>>>

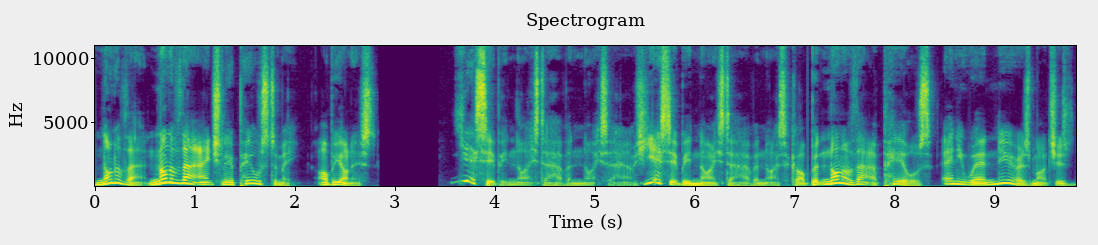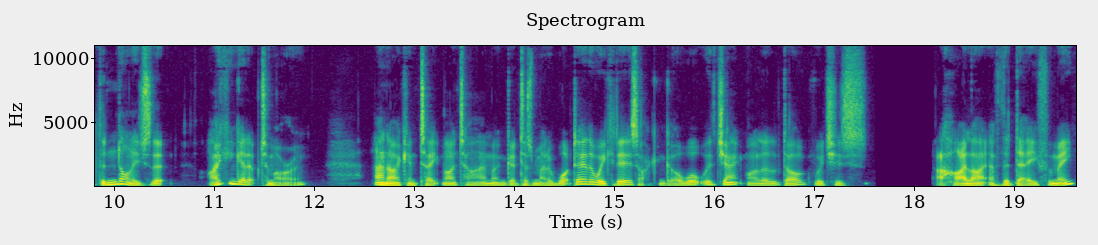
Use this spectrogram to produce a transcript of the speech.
None of that. None of that actually appeals to me. I'll be honest. Yes, it'd be nice to have a nicer house. Yes, it'd be nice to have a nicer car. But none of that appeals anywhere near as much as the knowledge that I can get up tomorrow, and I can take my time and it doesn't matter what day of the week it is, I can go walk with Jack, my little dog, which is a highlight of the day for me.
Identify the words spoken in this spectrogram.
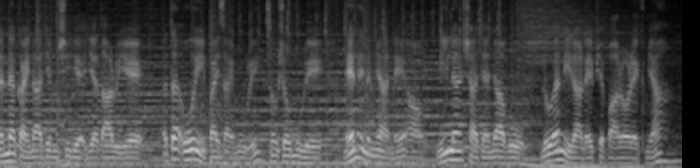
လက်နက်ကင်နာခြင်းမရှိတဲ့အရက်သားတွေရဲ့အသက်အိုးအိမ်ပိုင်ဆိုင်မှုတွေဆုံးရှုံးမှုတွေနည်းနိုင်သမျှနည်းအောင်နီးလန်းရှာကြံကြဖို့လိုအပ်နေတာလည်းဖြစ်ပါတော့တယ်ခင်ဗျာ။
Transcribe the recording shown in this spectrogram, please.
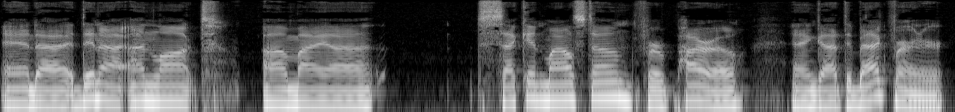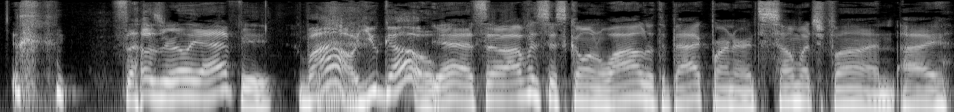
and uh, then I unlocked uh, my uh, second milestone for pyro and got the back burner. so I was really happy. Wow, you go. Yeah, so I was just going wild with the back burner. It's so much fun. I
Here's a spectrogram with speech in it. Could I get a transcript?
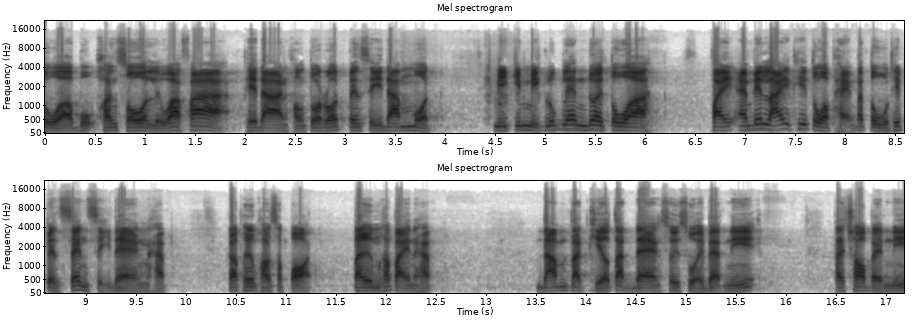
ตัวบุคอนโซล หรือว่าฝ้าเพดานของตัวรถเป็นสีดำหมด มีกิมมิคลูกเล่นด้วยตัวไฟแอมเบียนไลท์ที่ตัวแผงประตูที่เป็นเส้นสีแดงนะครับ ก็เพิ่มความสปอร์ตเติมเข้าไปนะครับดำตัดเขียวตัดแดงสวยๆ แบบนี้ ถ้าชอบแบบนี้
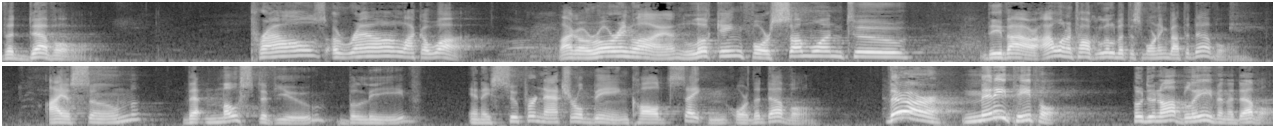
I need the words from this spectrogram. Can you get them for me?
the devil, prowls around like a what? Like a roaring lion looking for someone to devour. I want to talk a little bit this morning about the devil. I assume that most of you believe in a supernatural being called Satan or the devil. There are many people who do not believe in the devil,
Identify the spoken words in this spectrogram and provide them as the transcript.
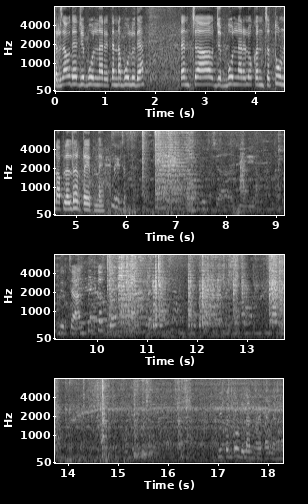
तर जाऊ द्या जे बोलणार आहे त्यांना बोलू द्या. त्यांच्या जे बोलणाऱ्या लोकांचं तोंड आपल्याला धरता येत नाही. मिरच्या आणि पीठ कसलं? मी पण तोडू लागणार आहे पहिल्यांदा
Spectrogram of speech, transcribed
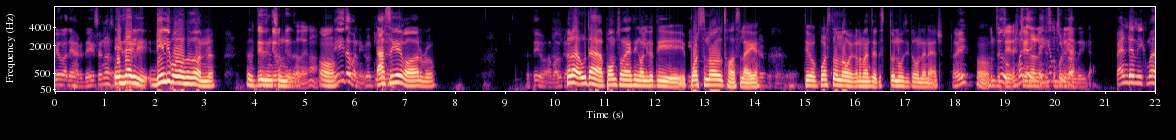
बेहुला देखाएको देखेको छैनस् एक्ज्याक्टली डेली बोलाउँछ त भनेर। त्यो दुई दिन सुन्दैन। त्यही त भनेको। टाँसेकै घर ब्रो तर उता पम्पसँग आई थिङ्क अलिकति पर्सनल छ जस्तो लाग्यो। क्या 100% त्यो पर्सनल नभएको मान्छे त्यस्तो नोजी त हुँदैन यार हो। कुन चाहिँ पेन्डेमिकमा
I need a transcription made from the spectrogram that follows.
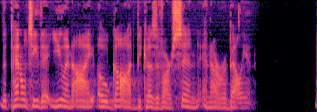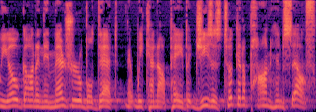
the penalty that you and I owe God because of our sin and our rebellion. We owe God an immeasurable debt that we cannot pay, but Jesus took it upon himself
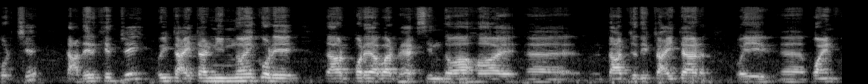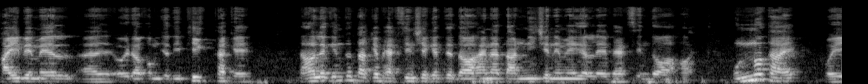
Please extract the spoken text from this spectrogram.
করছে, তাদের ক্ষেত্রেই ওই টাইটার নির্ণয় করে তারপরে আবার ভ্যাকসিন দেওয়া হয়। তার যদি টাইটার ওই পয়েন্ট ফাইভ এম এল ওই রকম যদি ঠিক থাকে, তাহলে কিন্তু তাকে ভ্যাকসিন সেক্ষেত্রে দেওয়া হয় না। তার নিচে নেমে গেলে ভ্যাকসিন দেওয়া হয়। অন্যথায় ওই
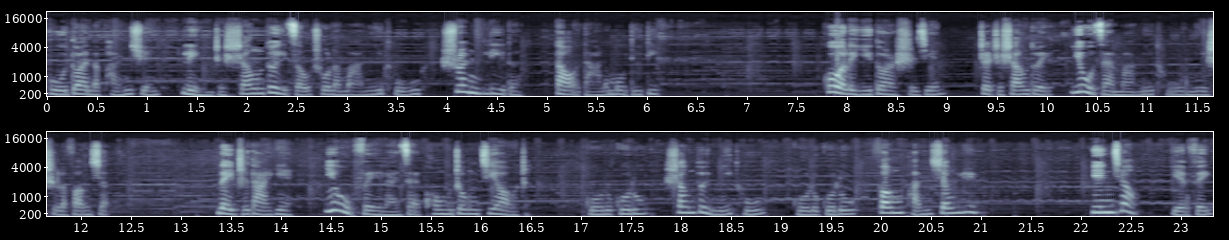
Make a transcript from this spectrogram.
不断的盘旋，领着商队走出了马迷途，顺利的到达了目的地。过了一段时间，这支商队又在马迷途迷失了方向，那只大雁。又飞来，在空中叫着：“咕噜咕噜，商队迷途；咕噜咕噜，方盘相遇。”边叫边飞，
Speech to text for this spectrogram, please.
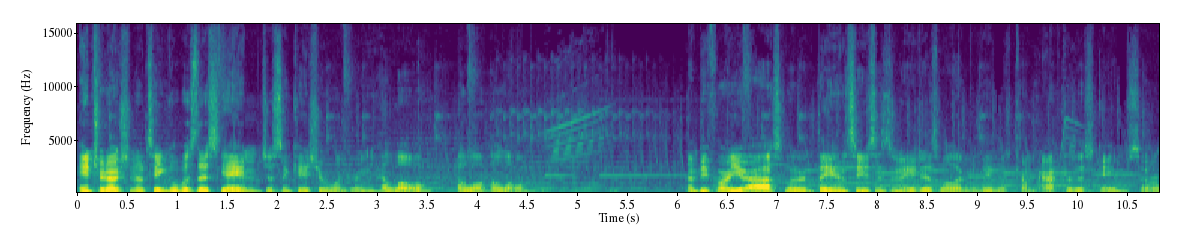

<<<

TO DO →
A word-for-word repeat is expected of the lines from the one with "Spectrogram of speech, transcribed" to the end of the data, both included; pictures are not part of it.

OUTPUT →
Spectrogram of speech, transcribed
बेहुला देखाएको देखेको छैनस् एक्ज्याक्टली डेली बोलाउँछ त भनेर। त्यो दुई दिन सुन्दैन। त्यही त भनेको। टाँसेकै घर ब्रो तर उता पम्पसँग आई थिङ्क अलिकति पर्सनल छ जस्तो लाग्यो। क्या 100% त्यो पर्सनल नभएको मान्छे त्यस्तो नोजी त हुँदैन यार हो। कुन चाहिँ पेन्डेमिकमा
I need a transcription made from the spectrogram that follows.
the penalty that you and I owe God because of our sin and our rebellion. We owe God an immeasurable debt that we cannot pay, but Jesus took it upon himself
Please extract the spoken text from this spectrogram.
করছে, তাদের ক্ষেত্রেই ওই টাইটার নির্ণয় করে তারপরে আবার ভ্যাকসিন দেওয়া হয়। তার যদি টাইটার ওই পয়েন্ট ফাইভ এম এল ওই রকম যদি ঠিক থাকে, তাহলে কিন্তু তাকে ভ্যাকসিন সেক্ষেত্রে দেওয়া হয় না। তার নিচে নেমে গেলে ভ্যাকসিন দেওয়া হয়। অন্যথায় ওই
Make a transcript from this spectrogram.
不断的盘旋，领着商队走出了马迷途，顺利的到达了目的地。过了一段时间，这支商队又在马迷途迷失了方向，那只大雁。又飞来，在空中叫着：“咕噜咕噜，商队迷途；咕噜咕噜，方盘相遇。”边叫边飞，
Speech to text for this spectrogram, please.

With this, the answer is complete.